I'm sure by now we are all privy to Auntie Maxine's "reclaiming my time" mantra, as well as the icon she's developed into for Liberals everywhere. Aside from her public disdain for Number 45 and never mincing her words, what the politician is using her influence for the most is as her status as Congresswoman for California's 43rd District. This year, Maxine was named one of TIME Magazine's Most Influential People and in a bio written by Yara Shahidi, this was said: "You would think that 41 years of public service would make Congresswoman Waters tired, but her laser focus is unmatched. When other policymakers criminalize protests, she is there, verbalizing our pain. She fights for funding to support neglected communities. And she takes to Twitter to raise her voice on our behalf, regardless if Congress is in session. In this time of sociopolitical unrest, Congresswoman Waters has been the brilliant, tenacious representative of the people that we all need."

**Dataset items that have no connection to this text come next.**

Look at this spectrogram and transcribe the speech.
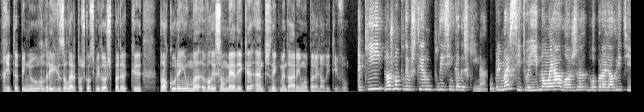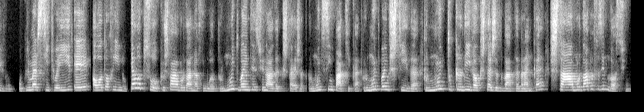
Rita Pinho Rodrigues alerta os consumidores para que procurem uma avaliação médica antes de encomendarem um aparelho auditivo. Aqui nós não podemos ter um polícia em cada esquina. O primeiro sítio a ir não é à loja do aparelho auditivo. O primeiro sítio a ir é ao otorrino. Aquela pessoa que o está a abordar na rua, por muito bem intencionada que esteja, por muito simpática, por muito bem vestida, por muito credível que esteja de bata branca, está a abordar para fazer negócio.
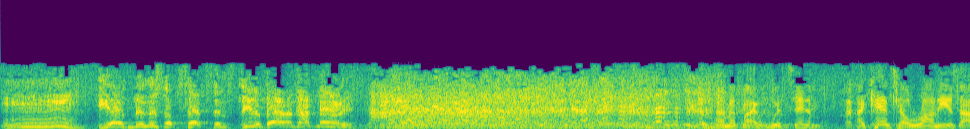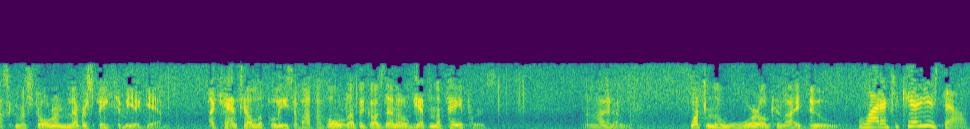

In the 2018 Midterm election, Maxine Waters is once again running for Congress and we the people who identify with her unapologetic nature and her devotion to advocating for marginalized communities, definitely say she has our vote.

Learn more about her stance on the issues here.

Sign up today and be the first to get notified on new updates, exclusive events, retreats and giveaways!

More Posts

If you've ever seen the classic African-American film, The Five Heartbeats, you know that the scene when the leading men get their dreams stolen by The (whitewashing, song-stealing) Five Horseman is a real-life tear jerker. Like in any movie based in that time period, it was made abundantly clear that black creatives had gotten the short end of the stick for decades. Before Elvis Presley, Little Richard was the crowned king of Rock & Roll. And before Moschino teamed up with Sephora, Raynell Steward, affectionately known as Supa Cent, created The Crayon Case.

Keep reading... Show less

On the morning of November 5, 2016 when I discovered Donald J. Trump would now be the leader of the free world, I, like hundreds of thousands of other Americans, was hurt in real life.

Keep reading... Show less

Heading off on vacation can mean more sex for couples or those looking for a getaway love with no strings attached. More than 50 percent of people say they are more likely to be intimate with their bae while on vacation than they are at home, and 12 percent of Americans are down to have a fling when they hit their destination. If you're not booed up or you're taking a trip without your love — that doesn't mean you can't still have a good time.

Keep reading... Show less

People often talk about how lonely it is at the top, but what they rarely talk about is how quiet it can be during the climb.

For Nichole Lynel however, it's a feeling she knows all too well. As we chat, the quietness that surrounds her while sitting on the floor awaiting movers to arrive at her old showroom serves only as a reminder of her own entrepreneurial journey. "Everybody is willing to help you when you're the underdog but when you have a chance of really succeeding, it gets a lot quieter," she revealed.

Keep reading... Show less

As I stood in a spread-eagle stance with a female TSA agent using the back of her hand to check my crotch for weapons, I thought to myself, What the hell? Even though I know she meant no harm and was only doing her job, my personal space felt violated. Since I had experienced this so many times in the past, I guess I never thought twice about it. Until now.

Keep reading... Show less

I'm an island girl at heart.

Keep reading... Show less
Exclusive Interviews
Latest Posts